## DIRECTIONS FOR THIS TASK
For this exercise, write out the full listing that follows exactly and skip its pictures.

-.-.-

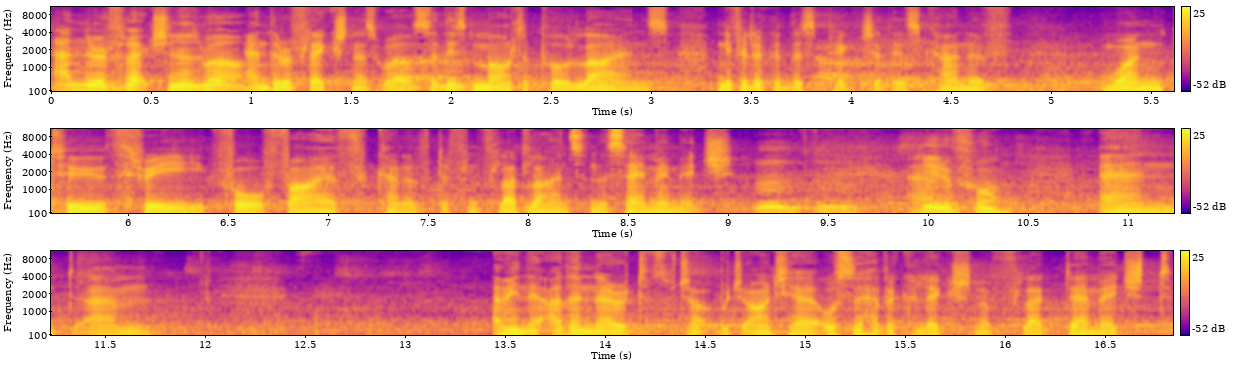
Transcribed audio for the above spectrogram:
And the reflection as well. And the reflection as well. So there's multiple lines. And if you look at this picture, there's kind of one, two, three, four, five kind of different floodlines in the same image. Mm, um, Beautiful. And um, I mean, the other narratives which, are, which aren't here also have a collection of flood damaged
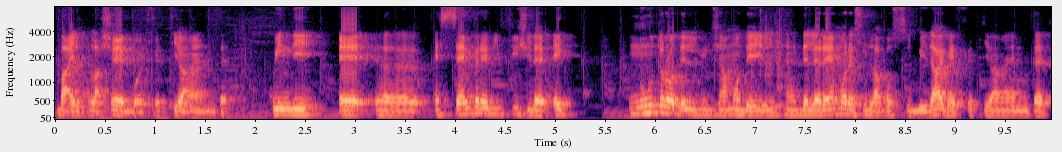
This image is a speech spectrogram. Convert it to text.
va il placebo effettivamente? Quindi è, eh, è sempre difficile e nutro del, diciamo, del, delle remore sulla possibilità che effettivamente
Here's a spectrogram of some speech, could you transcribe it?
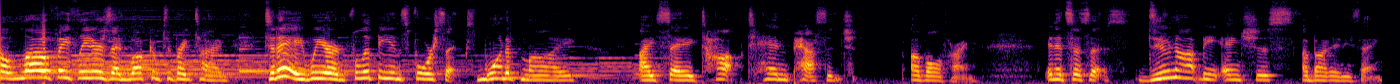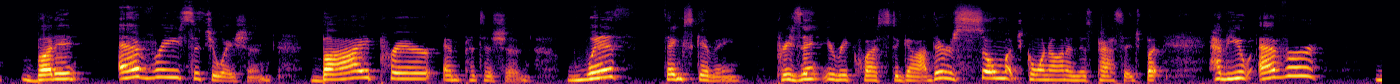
Hello, faith leaders, and welcome to Break Time. Today we are in Philippians 4 6, one of my, I'd say, top 10 passage of all time. And it says this Do not be anxious about anything, but in every situation, by prayer and petition, with thanksgiving, present your requests to God. There's so much going on in this passage, but have you ever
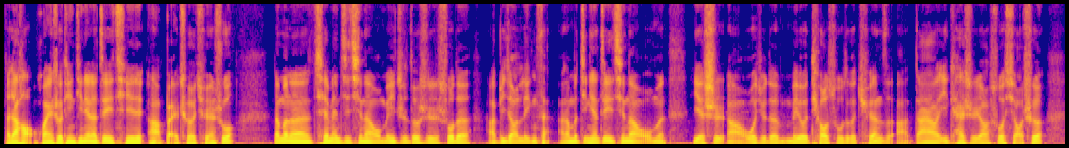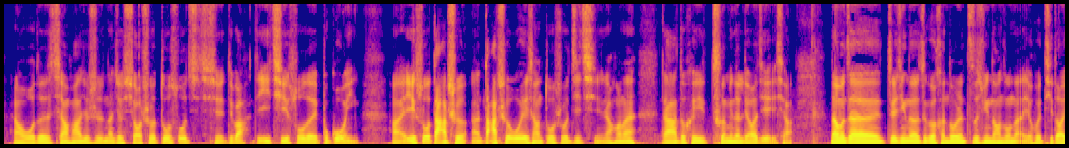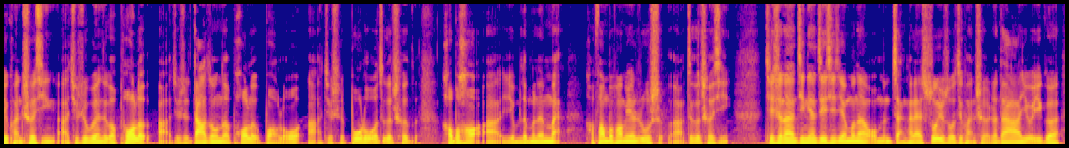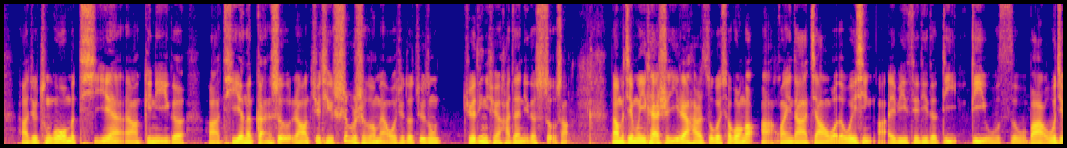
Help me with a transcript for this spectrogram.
大家好，欢迎收听今天的这一期啊，百车全说。那么呢，前面几期呢，我们一直都是说的啊比较零散啊。那么今天这一期呢，我们也是啊，我觉得没有跳出这个圈子啊。大家一开始要说小车，然后我的想法就是，那就小车多说几期，对吧？第一期说的也不过瘾。啊，一说大车啊，大车我也想多说几期，然后呢，大家都可以侧面的了解一下。那么在最近的这个很多人咨询当中呢，也会提到一款车型啊，就是问这个 Polo 啊，就是大众的 Polo 保罗啊，就是菠萝这个车子好不好啊？有能不能买？好方不方便入手啊？这个车型。其实呢，今天这期节目呢，我们展开来说一说这款车，让大家有一个啊，就通过我们体验啊，给你一个啊体验的感受，然后具体适不适合买，我觉得最终。决定权还在你的手上。那么节目一开始依然还是做个小广告啊，欢迎大家加我的微信啊，A B C D 的 D D 五四五八五九。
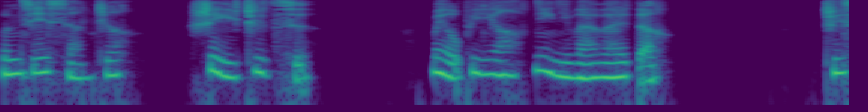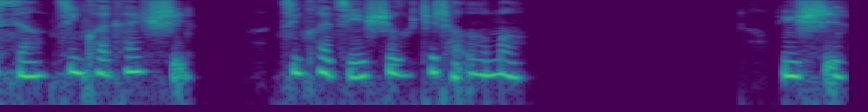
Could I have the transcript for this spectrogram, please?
文杰想着，事已至此，没有必要腻腻歪歪的，只想尽快开始，尽快结束这场噩梦。于是，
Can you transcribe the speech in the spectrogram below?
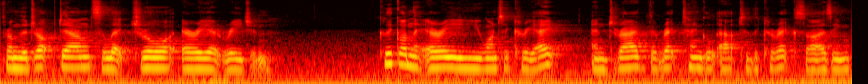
From the drop down, select Draw Area Region. Click on the area you want to create and drag the rectangle out to the correct sizing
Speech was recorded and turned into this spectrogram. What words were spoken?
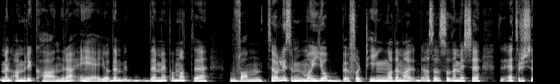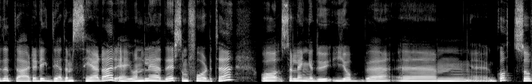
men amerikanere er jo de, de, er på en måte vant til å liksom må jobbe for ting. og de har, altså, så de er ikke, Jeg tror ikke det er der det ligger. Det de ser der, er jo en leder som får det til. Og så lenge du jobber eh, godt, så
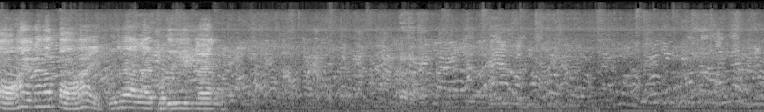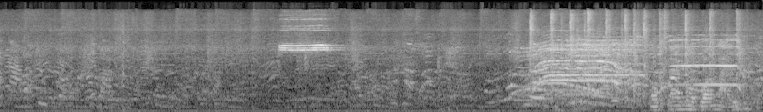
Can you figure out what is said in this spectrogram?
ต่อให้นะครับต่อให้ไม่ใช่อะไรพอดียิงแรงตกใจหมดบอลไหล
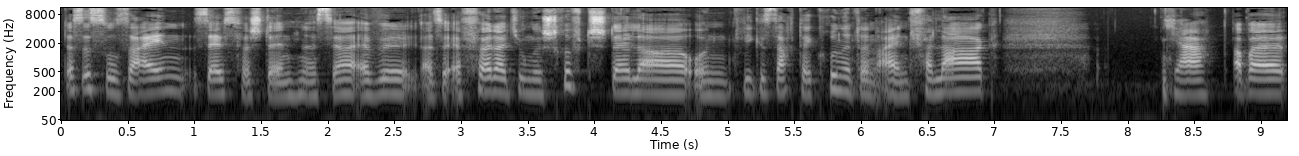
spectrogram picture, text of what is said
das ist so sein Selbstverständnis, ja. Er will, also er fördert junge Schriftsteller und wie gesagt, er gründet dann einen Verlag. Ja, aber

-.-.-

## TASK SOLUTION
Transcribed audio for the above spectrogram:
And the reflection as well. And the reflection as well. So there's multiple lines. And if you look at this picture, there's kind of one, two, three, four, five kind of different floodlines in the same image. Mm, um, Beautiful. And um, I mean, the other narratives which, are, which aren't here also have a collection of flood damaged
This image is a speech spectrogram. Convert it to text.
va il placebo effettivamente? Quindi è, eh, è sempre difficile e nutro del, diciamo, del, delle remore sulla possibilità che effettivamente
Here's a spectrogram of some speech, could you transcribe it?
Hello, faith leaders, and welcome to Break Time. Today we are in Philippians 4 6, one of my, I'd say, top 10 passage of all time. And it says this Do not be anxious about anything, but in every situation, by prayer and petition, with thanksgiving, present your requests to God. There's so much going on in this passage, but have you ever
Help me with a transcript for this spectrogram.
大家好，欢迎收听今天的这一期啊，百车全说。那么呢，前面几期呢，我们一直都是说的啊比较零散啊。那么今天这一期呢，我们也是啊，我觉得没有跳出这个圈子啊。大家一开始要说小车，然后我的想法就是，那就小车多说几期，对吧？第一期说的也不过瘾。啊，一说大车啊，大车我也想多说几期，然后呢，大家都可以侧面的了解一下。那么在最近的这个很多人咨询当中呢，也会提到一款车型啊，就是问这个 Polo 啊，就是大众的 Polo 保罗啊，就是菠萝这个车子好不好啊？有能不能买？好方不方便入手啊？这个车型。其实呢，今天这期节目呢，我们展开来说一说这款车，让大家有一个啊，就通过我们体验啊，给你一个啊体验的感受，然后具体适不适合买，我觉得最终。决定权还在你的手上。那么节目一开始依然还是做个小广告啊，欢迎大家加我的微信啊，A B C D 的 D D 五四五八五九。
Could I have the transcript for this spectrogram, please?
文杰想着，事已至此，没有必要腻腻歪歪的，只想尽快开始，尽快结束这场噩梦。于是，
Can you transcribe the speech in the spectrogram below?
From the drop down, select Draw Area Region. Click on the area you want to create and drag the rectangle out to the correct sizing
Speech was recorded and turned into this spectrogram. What words were spoken?
men amerikanere er jo de, de, er på en måte vant til å liksom må jobbe for ting. og de har, altså, så de er ikke, Jeg tror ikke det er der det ligger. Det de ser der, er jo en leder som får det til. Og så lenge du jobber eh, godt, så
Can you figure out what is said in this spectrogram?
ต่อให้นะครับต่อให้ไม่ใช่อะไรพอดียิงแรงตกใจหมดบอลไหล
spectrogram picture, text of what is said
das ist so sein Selbstverständnis, ja. Er will, also er fördert junge Schriftsteller und wie gesagt, er gründet dann einen Verlag. Ja, aber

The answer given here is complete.